Tabitha apparently never asked for her parents or other family members, Halsey says. Thus, she has not been told of the massacre.


"Who knows what a 3-year-old remembers?" Halsey says.


Troopers step in


With her immediate family dead and extended kin rarely visiting, Tabitha turned to the troopers for recreation. She never felt apprehensive with the officers, who were dressed in plainclothes and otherwise inconspicuous as anything but tall playmates. The security detail was rotated among just 10 troopers, to ensure Tabitha's familiarity with them.


Like many active, feisty young girls, Tabitha usually called the shots about what games to play or books to read. She ran the troopers ragged.


"When you're 3, you're always on the go," Halsey says. "For some of the troopers, it was difficult, because they don't have kids and didn't know what to do."


But they learned fast - from Tabitha, as well as older colleagues with children of their own.


"They'd bring in toys and games from home," Halsey says.


In the first week of November, Tabitha was released from the hospital. Now under the care of the Illinois Department of Children and Family Services, Tabitha is staying in the Chicago area with a licensed foster couple, one with no connection to the Gees. The girl also is seeing a counselor, who will look for emotional trauma or any other signs of her recalling the killings.


But her departure from Peoria doesn't mean she has left the minds or hearts of local troopers. Tabitha turned 4 this month, and on Monday troopers will host a birthday party for her at District 8 headquarters. During the party, she will be named an honorary trooper, an extremely rare designation. Further, she will get a badge and a miniature uniform, with her photo taken from the front seat of a police cruiser.


Though the party is closed to the public, you still can brighten the occasion. Though Halsey didn't ask for public outreach, I suggested well-wishers could send her a card or present. Halsey liked that idea. However, if you send along any greetings, please do not mention anything about her family or the tragedy. Birthday wishes alone are just fine.


In the future, troopers plan to launch a project for Tabitha, perhaps building an outdoor playhouse at her home. They intend to keep a tie to her.


"That's a little girl we'll remember the rest of our lives," Halsey says.


Peoria Journal Star columnist Phil Luciano can be reached at (309) 686-3155 or pluciano@pjstar.com.


Tabitha's birthday


What: On Monday, Illinois State Police District 8 will host a birthday party for Tabitha Gee, the lone survivor of the Beason slayings.

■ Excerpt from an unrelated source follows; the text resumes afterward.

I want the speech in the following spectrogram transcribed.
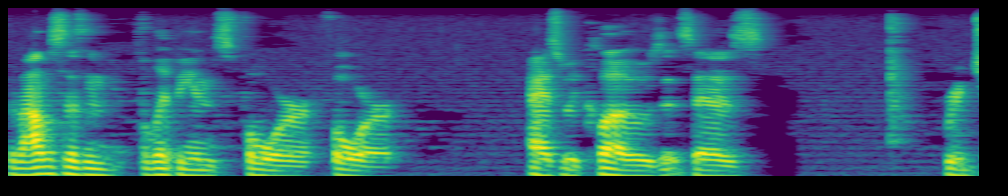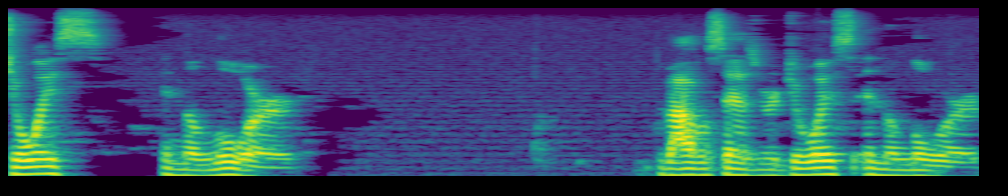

If you care to send her a birthday card or gift, the address is: Illinois State Police, c/o Sgt. Tony Halsey, 1265 Lourdes Road, Metamora, IL 61548.


Likes: Halsey says Tabitha enjoys "Dora the Explorer" and "Sesame Street." Also, she likes the same playthings as any 4-year-old. Please make no mention of her family or their murders. Birthday wishes alone are fine.

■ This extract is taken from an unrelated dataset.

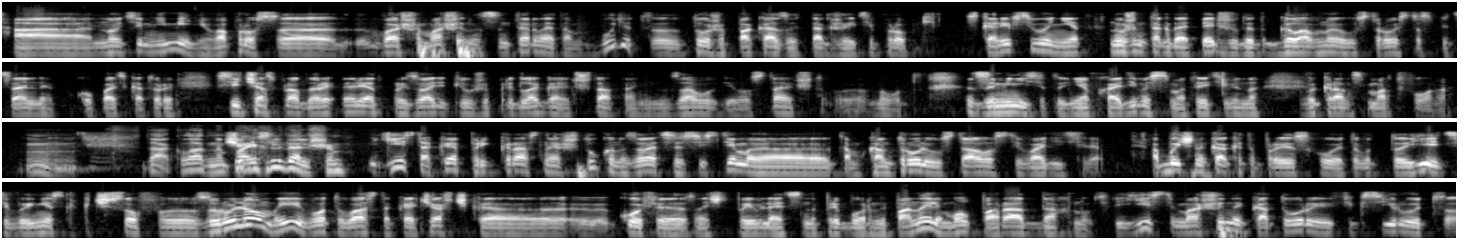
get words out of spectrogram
А, но, тем не менее, вопрос, а, ваша машина с интернетом будет э, тоже показывать также эти пробки? Скорее всего, нет. Нужно тогда, опять же, вот это головное устройство специальное покупать, которое сейчас, правда, ряд производителей уже предлагают штатно, они на заводе его ставят, чтобы ну, вот, заменить эту необходимость смотреть именно в экран смартфона. Mm. Так, ладно, Чем... поехали дальше. Есть такая прекрасная штука, называется система э, там, контроля усталости водителя. Обычно как это происходит? Вот едете вы несколько часов э, за рулем, и вот у вас такая чашечка э, кофе, значит, появляется на приборной панели, мол, пора отдохнуть. Есть машины, которые фиксируют,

Info: If you wish to reach Halsey about Tabitha, his e-mail is Tony_Halsey@isp.state.il.us.